Over the next two weeks, Mark Lach will make sure a cherub that once adorned the doomed ship Titanic is displayed just right in a grand staircase that soon will grace the Maryland Science Center's exhibit floor.
He'll be certain to showcase a door that once hung on the ship's D-deck through which only first-class passengers had been permitted and a child's marble, which was found decades later on the cold, ocean floor.
Those who attend Titanic: The Artifact Exhibition, when it comes to the Maryland Science Center next month will also be able to visit a memorial room to see a list of which of the 2,228 passengers perished after the vessel hit an iceberg in the Atlantic on April 15, 1912. Visitors will also be able to touch a wall of ice to experience how cold it was for survivors of the sinking ship.

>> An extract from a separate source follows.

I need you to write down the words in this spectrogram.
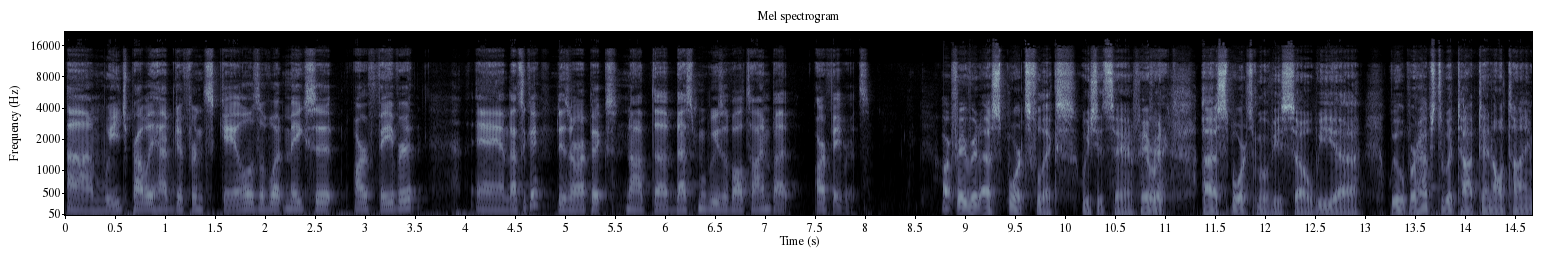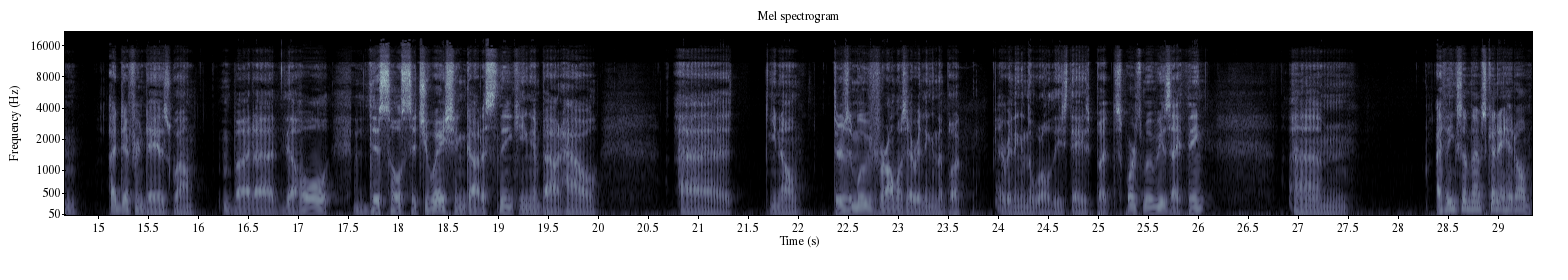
Um, we each probably have different scales of what makes it our favorite. And that's okay. These are our picks. Not the best movies of all time, but our favorites. Our favorite uh, sports flicks, we should say, our favorite uh, sports movies. So we uh, we will perhaps do a top ten all time a different day as well. But uh, the whole this whole situation got us thinking about how, uh, you know, there's a movie for almost everything in the book, everything in the world these days. But sports movies, I think, um, I think sometimes kind of hit home.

"So many people have walked through the exhibit and connected to it in a way that only a museum can create by bringing history to life," said Lach, designer of the exhibit, which opens Feb. 12 in Baltimore.
"It's a story of people divided into classes, who had so much hope and optimism in their lives at the time," Lach said. "For all of that to end so quickly and so tragically was such a powerful event for people. I think that's why people still connect to it on such a strong level."
It doesn't hurt that megastars Leonardo DiCaprio and Kate Winslet portrayed doomed lovers aboard the supposedly "unsinkable" ship in a blockbuster 1997 movie.
The Titanic exhibit, which was most recently on display in Omaha, Neb., will be here through Labor Day. Two other similar Titanic exhibits are also making their way around the world. All belong to RMS Titanic Inc., which was granted rights to the shipwreck by a federal court in 1994 and in 1996.
Since 1987, RMS Titanic has led seven research and recovery expeditions of the wreckage site off the coast of Newfoundland.
Over the years, the company has recovered scores of serving pieces bearing the White Star Line insignia. In addition, RMS Titanic salvaged coins, tool parts, rings and pendants made from sapphires and diamonds, musical instruments, medicine and perfume bottles, and clothing.
Some critics believe artifacts should not be removed from the underwater gravesite. But Lach, who has visited the wreckage, said, "We do it in a way that brings dignity and honor to the story. To share these objects with other people is really important."
RMS Titanic officials claim that more than 15 million people in 40 cities worldwide have visited the exhibits.
In Baltimore, the science center will emphasize local connections to the tragedy by showcasing objects like the Bromo Seltzer bottle and Maryland Club Rye bookmark found inside a blank book found at the site, said Christopher Cropper, senior director of marketing at the science center.
Also on display will be several reprinted newspaper pages from the period and the famous book A Night to Remember by Walter Lord, a Gilman School graduate.
"When you enter, you'll get a boarding pass with a person's name on it and a little bit of their history on it," Cropper said. "At the end of the exhibit, you'll find out if they survived or not by looking for their name in the memorial room. It's a very powerful thing."
Admission to the Titanic exhibit will cost $19.50 for adults and $13.50 for children. For more information, visit www.mary landscience center.org or call the 24-hour information line at 410-685-5225.